§ Task
Using the data below, gather each line that includes the word "about".

§ Information provided
___

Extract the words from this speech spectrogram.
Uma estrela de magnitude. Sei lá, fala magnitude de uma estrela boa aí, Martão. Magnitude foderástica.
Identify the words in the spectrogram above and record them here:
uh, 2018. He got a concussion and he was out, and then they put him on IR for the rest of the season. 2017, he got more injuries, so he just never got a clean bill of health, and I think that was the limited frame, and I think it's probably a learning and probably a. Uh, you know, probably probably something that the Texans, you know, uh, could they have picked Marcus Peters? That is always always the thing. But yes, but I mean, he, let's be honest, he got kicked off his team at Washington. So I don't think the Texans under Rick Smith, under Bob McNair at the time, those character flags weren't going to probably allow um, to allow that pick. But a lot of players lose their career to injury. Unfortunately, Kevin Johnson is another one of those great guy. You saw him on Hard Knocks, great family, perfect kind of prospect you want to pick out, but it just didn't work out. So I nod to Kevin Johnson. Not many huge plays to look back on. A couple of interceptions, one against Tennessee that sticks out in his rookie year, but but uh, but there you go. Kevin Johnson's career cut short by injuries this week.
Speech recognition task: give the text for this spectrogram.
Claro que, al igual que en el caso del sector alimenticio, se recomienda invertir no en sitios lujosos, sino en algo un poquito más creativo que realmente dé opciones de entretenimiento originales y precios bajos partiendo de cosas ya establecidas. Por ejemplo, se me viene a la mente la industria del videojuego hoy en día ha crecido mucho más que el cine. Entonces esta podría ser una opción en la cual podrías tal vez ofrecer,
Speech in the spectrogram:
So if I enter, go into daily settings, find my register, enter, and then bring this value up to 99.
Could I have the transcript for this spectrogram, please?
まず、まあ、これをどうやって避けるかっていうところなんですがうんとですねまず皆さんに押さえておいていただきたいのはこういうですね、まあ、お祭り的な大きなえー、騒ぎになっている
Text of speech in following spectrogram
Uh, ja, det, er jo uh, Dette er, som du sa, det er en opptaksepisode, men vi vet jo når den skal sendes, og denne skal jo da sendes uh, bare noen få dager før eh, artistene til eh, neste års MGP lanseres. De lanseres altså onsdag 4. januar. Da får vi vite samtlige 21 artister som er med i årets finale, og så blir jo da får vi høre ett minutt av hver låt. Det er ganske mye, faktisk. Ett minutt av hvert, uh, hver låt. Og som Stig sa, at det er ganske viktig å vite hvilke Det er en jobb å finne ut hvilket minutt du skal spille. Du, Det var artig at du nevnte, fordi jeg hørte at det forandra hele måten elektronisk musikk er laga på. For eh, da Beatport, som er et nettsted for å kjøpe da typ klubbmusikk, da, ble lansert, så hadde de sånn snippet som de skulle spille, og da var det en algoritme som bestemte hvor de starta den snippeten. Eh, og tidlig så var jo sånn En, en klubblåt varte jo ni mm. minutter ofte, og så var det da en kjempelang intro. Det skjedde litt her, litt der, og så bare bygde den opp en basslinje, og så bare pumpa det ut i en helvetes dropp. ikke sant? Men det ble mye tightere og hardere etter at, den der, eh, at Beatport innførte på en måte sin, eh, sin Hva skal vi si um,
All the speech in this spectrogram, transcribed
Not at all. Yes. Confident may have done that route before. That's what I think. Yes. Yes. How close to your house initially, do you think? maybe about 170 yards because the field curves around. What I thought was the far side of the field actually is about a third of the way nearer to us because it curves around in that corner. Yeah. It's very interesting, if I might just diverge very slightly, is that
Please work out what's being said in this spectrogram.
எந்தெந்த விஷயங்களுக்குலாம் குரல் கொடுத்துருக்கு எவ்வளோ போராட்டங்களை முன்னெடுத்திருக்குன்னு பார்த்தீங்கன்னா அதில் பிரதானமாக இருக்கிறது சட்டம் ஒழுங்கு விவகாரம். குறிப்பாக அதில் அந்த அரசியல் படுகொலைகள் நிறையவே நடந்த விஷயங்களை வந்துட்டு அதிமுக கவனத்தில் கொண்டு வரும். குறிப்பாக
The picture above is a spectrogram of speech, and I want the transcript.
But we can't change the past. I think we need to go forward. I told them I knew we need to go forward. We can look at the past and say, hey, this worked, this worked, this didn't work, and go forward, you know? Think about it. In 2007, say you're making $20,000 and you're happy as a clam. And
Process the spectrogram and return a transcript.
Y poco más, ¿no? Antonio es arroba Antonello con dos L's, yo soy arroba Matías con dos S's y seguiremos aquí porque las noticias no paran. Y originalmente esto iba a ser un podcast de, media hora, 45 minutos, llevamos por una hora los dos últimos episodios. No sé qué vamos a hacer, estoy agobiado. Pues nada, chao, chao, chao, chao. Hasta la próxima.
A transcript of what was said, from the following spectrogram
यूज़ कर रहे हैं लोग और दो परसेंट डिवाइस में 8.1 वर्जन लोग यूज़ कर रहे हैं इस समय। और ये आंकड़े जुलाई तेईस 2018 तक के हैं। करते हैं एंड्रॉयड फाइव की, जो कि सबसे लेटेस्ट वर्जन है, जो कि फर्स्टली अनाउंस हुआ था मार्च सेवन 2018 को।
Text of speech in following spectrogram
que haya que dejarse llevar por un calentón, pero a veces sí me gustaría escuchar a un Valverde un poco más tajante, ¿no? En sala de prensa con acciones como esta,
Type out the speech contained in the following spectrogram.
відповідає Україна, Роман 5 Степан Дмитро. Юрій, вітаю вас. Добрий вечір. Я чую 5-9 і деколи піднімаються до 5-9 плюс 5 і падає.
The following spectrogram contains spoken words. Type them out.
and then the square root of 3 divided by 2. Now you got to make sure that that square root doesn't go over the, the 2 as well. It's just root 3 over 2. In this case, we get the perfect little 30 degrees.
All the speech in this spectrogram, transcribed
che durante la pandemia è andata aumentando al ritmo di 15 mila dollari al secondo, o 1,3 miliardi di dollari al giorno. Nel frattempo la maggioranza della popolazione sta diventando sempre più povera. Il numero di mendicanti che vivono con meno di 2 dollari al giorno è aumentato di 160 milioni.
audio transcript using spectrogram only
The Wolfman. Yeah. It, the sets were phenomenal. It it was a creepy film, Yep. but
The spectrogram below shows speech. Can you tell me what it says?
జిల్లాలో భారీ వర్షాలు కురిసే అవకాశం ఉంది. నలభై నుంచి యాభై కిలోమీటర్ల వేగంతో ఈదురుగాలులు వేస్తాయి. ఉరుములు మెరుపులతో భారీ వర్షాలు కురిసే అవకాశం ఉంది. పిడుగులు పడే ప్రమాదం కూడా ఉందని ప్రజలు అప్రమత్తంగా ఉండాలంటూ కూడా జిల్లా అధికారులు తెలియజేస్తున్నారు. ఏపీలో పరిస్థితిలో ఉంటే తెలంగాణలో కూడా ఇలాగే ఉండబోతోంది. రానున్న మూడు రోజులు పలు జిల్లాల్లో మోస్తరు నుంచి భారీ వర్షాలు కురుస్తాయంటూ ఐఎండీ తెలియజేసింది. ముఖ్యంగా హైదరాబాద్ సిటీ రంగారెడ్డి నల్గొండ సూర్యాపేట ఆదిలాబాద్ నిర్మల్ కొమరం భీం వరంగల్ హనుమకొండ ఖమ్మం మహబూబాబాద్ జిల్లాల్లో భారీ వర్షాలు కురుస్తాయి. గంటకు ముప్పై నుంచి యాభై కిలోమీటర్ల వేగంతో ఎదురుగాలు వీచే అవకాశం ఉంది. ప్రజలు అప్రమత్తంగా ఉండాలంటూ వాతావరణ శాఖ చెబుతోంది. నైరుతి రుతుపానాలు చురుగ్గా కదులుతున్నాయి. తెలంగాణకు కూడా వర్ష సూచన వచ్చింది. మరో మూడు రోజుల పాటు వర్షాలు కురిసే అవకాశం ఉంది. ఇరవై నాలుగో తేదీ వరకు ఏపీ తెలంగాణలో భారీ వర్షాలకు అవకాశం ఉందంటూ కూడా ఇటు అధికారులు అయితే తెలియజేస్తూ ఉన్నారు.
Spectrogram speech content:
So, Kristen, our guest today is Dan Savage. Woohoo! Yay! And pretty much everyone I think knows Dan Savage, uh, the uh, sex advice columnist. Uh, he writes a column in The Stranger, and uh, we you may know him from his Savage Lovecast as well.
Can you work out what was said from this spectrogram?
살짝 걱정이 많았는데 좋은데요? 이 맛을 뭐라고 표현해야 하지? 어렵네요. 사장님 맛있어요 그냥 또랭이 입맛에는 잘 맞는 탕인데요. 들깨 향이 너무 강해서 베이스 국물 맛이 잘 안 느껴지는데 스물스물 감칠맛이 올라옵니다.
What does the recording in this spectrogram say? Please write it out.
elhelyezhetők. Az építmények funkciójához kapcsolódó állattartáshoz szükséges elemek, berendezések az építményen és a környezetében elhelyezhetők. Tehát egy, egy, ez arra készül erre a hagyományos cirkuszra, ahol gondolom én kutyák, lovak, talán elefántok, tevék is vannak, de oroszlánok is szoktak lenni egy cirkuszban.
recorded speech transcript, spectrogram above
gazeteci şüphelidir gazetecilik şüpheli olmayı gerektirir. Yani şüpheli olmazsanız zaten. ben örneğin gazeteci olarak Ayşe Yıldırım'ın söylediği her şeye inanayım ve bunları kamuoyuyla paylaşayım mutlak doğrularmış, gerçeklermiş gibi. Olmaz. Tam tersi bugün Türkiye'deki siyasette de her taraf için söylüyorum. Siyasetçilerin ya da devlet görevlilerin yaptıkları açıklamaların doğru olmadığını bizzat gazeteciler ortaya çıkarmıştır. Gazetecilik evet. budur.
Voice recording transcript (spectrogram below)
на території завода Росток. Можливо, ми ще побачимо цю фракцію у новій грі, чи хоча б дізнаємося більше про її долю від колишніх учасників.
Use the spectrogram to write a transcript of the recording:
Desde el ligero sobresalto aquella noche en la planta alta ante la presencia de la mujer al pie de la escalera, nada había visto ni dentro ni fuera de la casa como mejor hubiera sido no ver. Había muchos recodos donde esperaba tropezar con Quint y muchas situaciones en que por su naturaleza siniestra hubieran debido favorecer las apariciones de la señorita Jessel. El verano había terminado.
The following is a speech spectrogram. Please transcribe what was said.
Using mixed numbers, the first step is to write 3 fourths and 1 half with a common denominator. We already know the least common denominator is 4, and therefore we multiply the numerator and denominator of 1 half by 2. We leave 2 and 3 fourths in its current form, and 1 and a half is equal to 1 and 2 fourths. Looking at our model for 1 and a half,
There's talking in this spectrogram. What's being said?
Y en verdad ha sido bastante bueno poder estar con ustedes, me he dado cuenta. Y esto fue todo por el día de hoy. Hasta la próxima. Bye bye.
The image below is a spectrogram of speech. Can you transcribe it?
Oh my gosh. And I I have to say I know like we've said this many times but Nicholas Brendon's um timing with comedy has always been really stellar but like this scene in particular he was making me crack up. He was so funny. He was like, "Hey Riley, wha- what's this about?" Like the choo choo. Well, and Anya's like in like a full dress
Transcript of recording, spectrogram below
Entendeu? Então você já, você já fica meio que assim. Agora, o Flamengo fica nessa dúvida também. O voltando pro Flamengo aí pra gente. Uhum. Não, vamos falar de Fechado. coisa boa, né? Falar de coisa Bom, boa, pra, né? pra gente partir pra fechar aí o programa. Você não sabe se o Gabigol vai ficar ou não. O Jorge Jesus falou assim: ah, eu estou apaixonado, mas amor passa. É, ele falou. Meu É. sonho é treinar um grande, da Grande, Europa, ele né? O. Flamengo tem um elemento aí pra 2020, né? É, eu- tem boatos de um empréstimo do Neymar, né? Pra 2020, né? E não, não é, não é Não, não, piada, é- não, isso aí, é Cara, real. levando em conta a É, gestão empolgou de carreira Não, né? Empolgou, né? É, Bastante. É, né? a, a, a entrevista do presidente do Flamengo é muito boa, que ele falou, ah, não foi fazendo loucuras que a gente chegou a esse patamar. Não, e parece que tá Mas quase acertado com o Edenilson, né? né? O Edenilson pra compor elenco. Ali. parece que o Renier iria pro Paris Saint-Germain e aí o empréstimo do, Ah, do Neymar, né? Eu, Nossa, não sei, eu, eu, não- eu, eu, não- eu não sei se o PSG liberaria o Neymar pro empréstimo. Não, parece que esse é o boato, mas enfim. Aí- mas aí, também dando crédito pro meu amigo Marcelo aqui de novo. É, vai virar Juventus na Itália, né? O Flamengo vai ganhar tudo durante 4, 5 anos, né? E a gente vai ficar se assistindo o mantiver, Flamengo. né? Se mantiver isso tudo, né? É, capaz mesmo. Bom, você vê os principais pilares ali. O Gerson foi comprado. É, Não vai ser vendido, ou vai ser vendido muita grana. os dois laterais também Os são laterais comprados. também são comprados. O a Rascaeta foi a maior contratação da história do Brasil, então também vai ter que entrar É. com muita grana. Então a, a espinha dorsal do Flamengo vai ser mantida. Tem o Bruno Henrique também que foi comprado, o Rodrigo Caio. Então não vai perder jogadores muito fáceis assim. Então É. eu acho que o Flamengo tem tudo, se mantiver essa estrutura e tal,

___

§ The completed task
Not at all. Yes. Confident may have done that route before. That's what I think. Yes. Yes. How close to your house initially, do you think? maybe about 170 yards because the field curves around. What I thought was the far side of the field actually is about a third of the way nearer to us because it curves around in that corner. Yeah. It's very interesting, if I might just diverge very slightly, is that
But we can't change the past. I think we need to go forward. I told them I knew we need to go forward. We can look at the past and say, hey, this worked, this worked, this didn't work, and go forward, you know? Think about it. In 2007, say you're making $20,000 and you're happy as a clam. And
Oh my gosh. And I I have to say I know like we've said this many times but Nicholas Brendon's um timing with comedy has always been really stellar but like this scene in particular he was making me crack up. He was so funny. He was like, "Hey Riley, wha- what's this about?" Like the choo choo. Well, and Anya's like in like a full dress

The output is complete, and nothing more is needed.